Birds nest crafts are formed from the unique and fascinating custom built homes that migratory songbirds and other garden birds make to raise their young.
It's against the law to take a nest from a tree or wherever the parent bird built it, just in case it needs to be used again - several times, I've had robins nests that were refurbished for another brood, and once, another species of bird entirely took it on and built their nest inside it to fit their own needs.
It's apparently fine to retrieve the nest if it's in a bad place (ie; dangerous for the health of baby birds) or if it falls out of the tree in a storm.
It’s frowned upon to take nests that are in use, or in fact any migratory songbirds nests, however, if there is one in a place that puts it in danger, or a very unsuitable nesting spot (ie: too close to the ground for safely raising young birds) then it’s best to remove it.
Any that fall from their building spot in a tree will be unsafe if they’re returned to the tree by a human.

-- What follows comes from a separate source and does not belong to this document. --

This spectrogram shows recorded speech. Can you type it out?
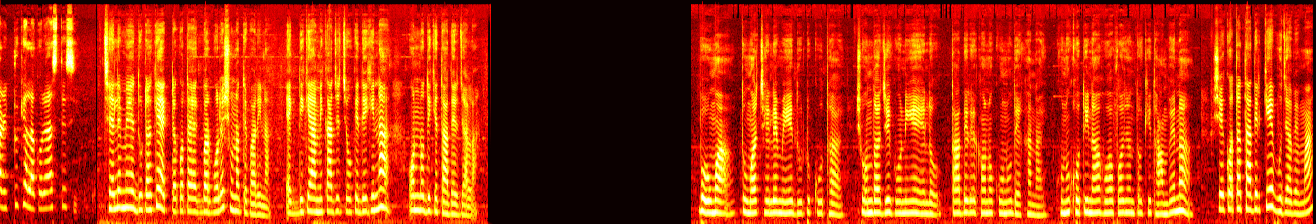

The best birds’ nests for crafts are those that are built firmly and carefully by the parent birds in a dry and weather proof place.
In case it's got bugs, put it in a plastic bag in the freezer for a week or two, or spray it with some kind of insecticide.

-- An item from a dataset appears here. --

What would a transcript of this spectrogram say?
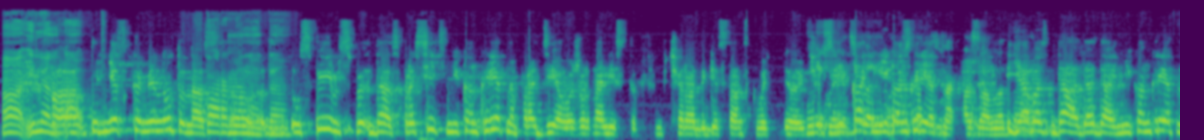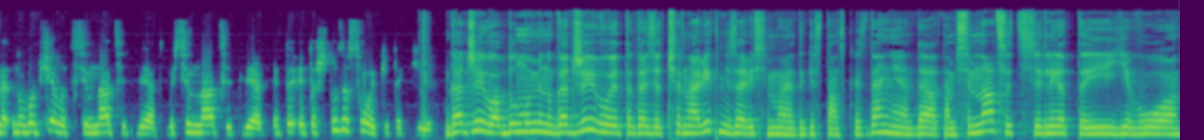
А, Елена, а, а... несколько минут у нас. Пару минут, э, да. Успеем да, спросить не конкретно про дело журналистов вчера дагестанского э, черновика, не, не конкретно. Сказала, да. Я вас, да, да, да, не конкретно, но вообще вот 17 лет, 18 лет, это, это что за сроки такие? Гаджиеву, Абдулмумину Гаджиеву, это газета «Черновик», независимое дагестанское издание, да, там 17 лет, и его Э,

Inspecting the intricate weaving techniques that the bird uses to make the nest water tight and warm is fascinating.
They will twine together small sticks and vines for the outer layer, gradually using finer and finer materials, ending with down plucked from their own breasts for a soft mattress for their youngsters.
use tiny found bird nests to accent twig wreaths or simply to decorate a
mantel or shelf. Tiny birds’ eggs can be placed inside, or use beads
or other small objects.
In some cases, the parent birds will raise several broods in quick succession, so never take a nest that has the potential to be re-used. The ambitious parents simply build a new nest on the foundation of the old one - up to three times in succession.
Keep in mind that sometimes parasites are left behind in the nest so it’s best to leave it outside to freeze for the winter in a dry place before you use it in a craft.
Display these special and beautiful creations in rustic shelves, bird cages or in a grouping together to compare their great forms and marvel over the birds that made them. See more about how I display them on the Eclectic Eggporeum page.